“I’m not one those other cats he be punking,” said Crowder with a grin.

That moment was one of many throughout Friday night’s game when Crowder made his presence felt when the game mattered most, and wasn’t afraid to mix it up with whoever stood between him and helping the Celtics win – even Cousins. 

But as Crowder explained following Boston’s 97-92 win, that moment was about two physical players who have developed an on-the-floor rapport that speaks to their intensity and desire to win at all costs. 

“He’s going to bring the game to you; his physicality,” said Crowder who had 16 points on 6-for-12 shooting. “He’s a very physical type of guy. If he senses you’re not physical at all, he’ll let you know. He’s a dog down there; he’s a bull. I love to go against a player like that. He’s going to give you his best shot each and every night. You either step up to the test or you get run over.” 

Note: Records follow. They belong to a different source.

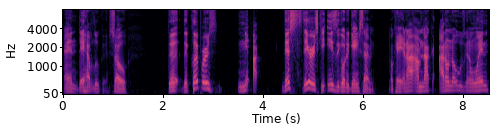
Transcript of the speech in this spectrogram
and they have Luka. So the the Clippers, this series can easily go to Game Seven. Okay, and I, I'm not. I don't know who's gonna win,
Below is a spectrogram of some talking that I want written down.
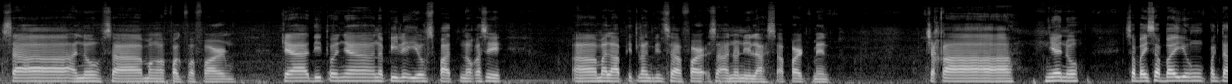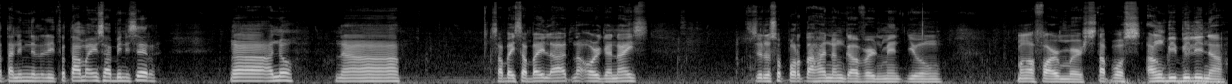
sa ano sa mga pagpa-farm. Kaya dito niya napili yung spot no kasi ah, malapit lang din sa far, sa ano nila sa apartment. Tsaka yan no, sabay-sabay yung pagtatanim nila dito. Tama yung sabi ni Sir na ano na sabay-sabay lahat na organized. Sila suportahan ng government yung mga farmers. Tapos ang bibili na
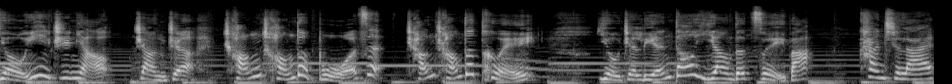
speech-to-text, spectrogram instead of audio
有一只鸟，长着长长的脖子、长长的腿，有着镰刀一样的嘴巴，看起来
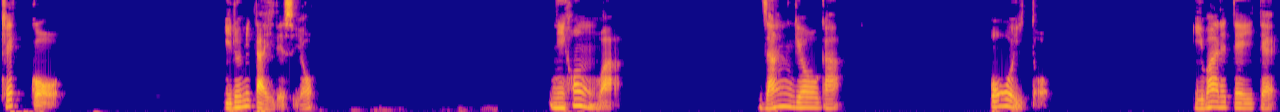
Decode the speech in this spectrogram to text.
結構いるみたいですよ。日本は残業が多いと言われていて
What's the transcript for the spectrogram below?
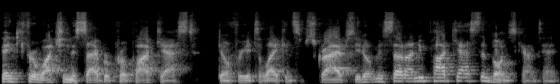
Thank you for watching the Cyber Pro podcast. Don't forget to like and subscribe so you don't miss out on new podcasts and bonus content.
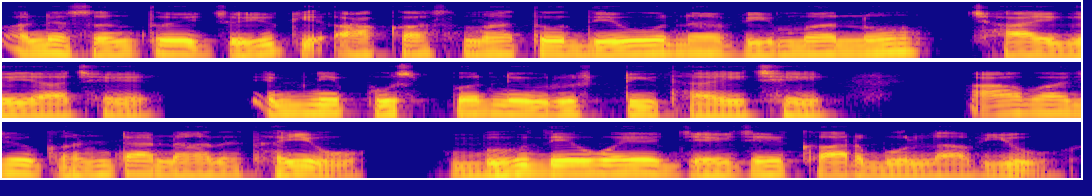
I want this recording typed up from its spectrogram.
અને સંતોએ જોયું કે આકાશમાં તો દેવોના વિમાનો છાઈ ગયા છે. એમની પુષ્પની વૃષ્ટિ થાય છે. આ બાજુ ઘંટાનાદ થયું. ભૂદેવોએ જય જયકાર બોલાવ્યું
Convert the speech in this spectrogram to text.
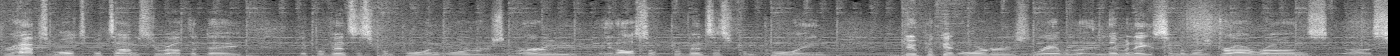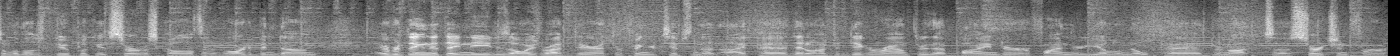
perhaps multiple times throughout the day. It prevents us from pulling orders early. It also prevents us from pulling duplicate orders. We're able to eliminate some of those dry runs, uh, some of those duplicate service calls that have already been done. Everything that they need is always right there at their fingertips in that iPad. They don't have to dig around through that binder or find their yellow notepad. They're not uh, searching for uh,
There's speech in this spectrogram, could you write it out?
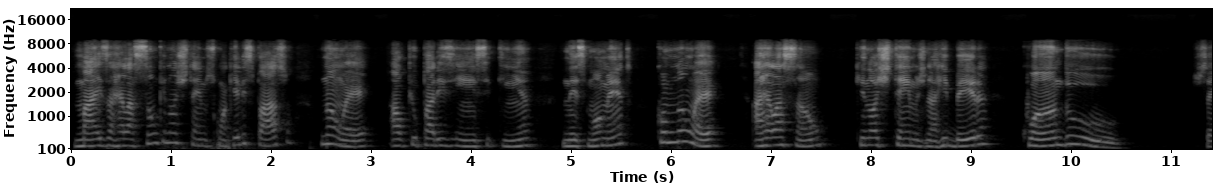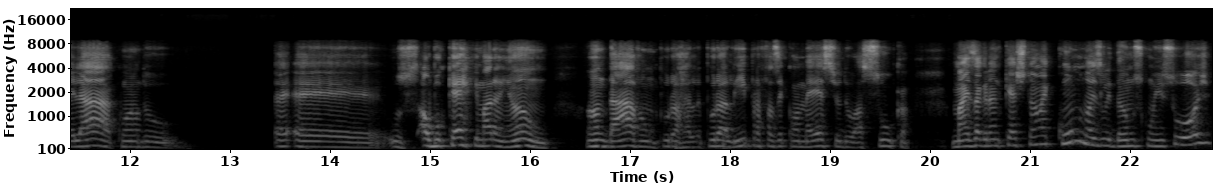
Mas a relação que nós temos com aquele espaço não é ao que o parisiense tinha nesse momento, como não é a relação que nós temos na Ribeira quando, sei lá, quando é, é, os Albuquerque Maranhão andavam por, por ali para fazer comércio do açúcar. Mas a grande questão é como nós lidamos com isso hoje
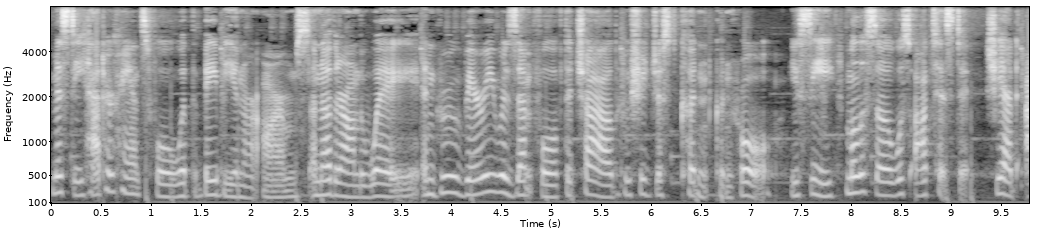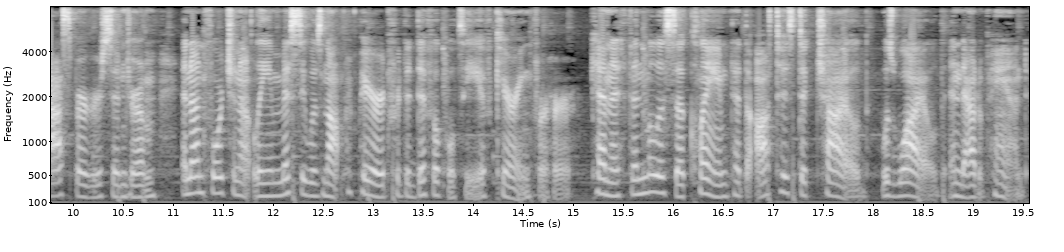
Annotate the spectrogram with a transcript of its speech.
Misty had her hands full with the baby in her arms, another on the way, and grew very resentful of the child who she just couldn't control. You see, Melissa was autistic. She had Asperger's syndrome, and unfortunately, Misty was not prepared for the difficulty of caring for her. Kenneth and Melissa claimed that the autistic child was wild and out of hand.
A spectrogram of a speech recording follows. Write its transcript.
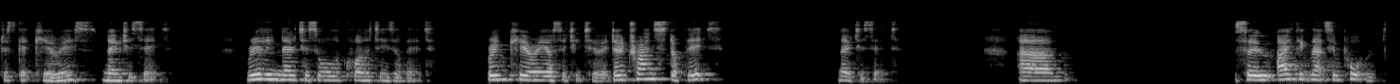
Just get curious, notice it. Really notice all the qualities of it. Bring curiosity to it. Don't try and stop it. Notice it. Um, so I think that's important.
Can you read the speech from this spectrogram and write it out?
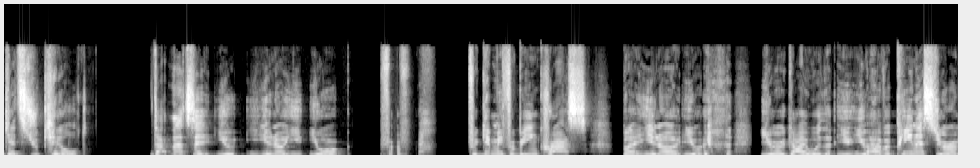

As soon as the two made eye contact, Crowder knew it was one of the many intimidation methods used by Cousins against opposing players. 

Crowder wasn’t having it. 

“That’s my guy; he’s my guy,” Crowder said of Cousins. “He plays a lot of tactics against a lot of other players. I’ve earned that respect with him. He knows I’m going to fight him just as hard as anybody else. We leave it on the court. He’s a good friend of mine. We’ve become friends, just playing ball, playing basketball the right way.”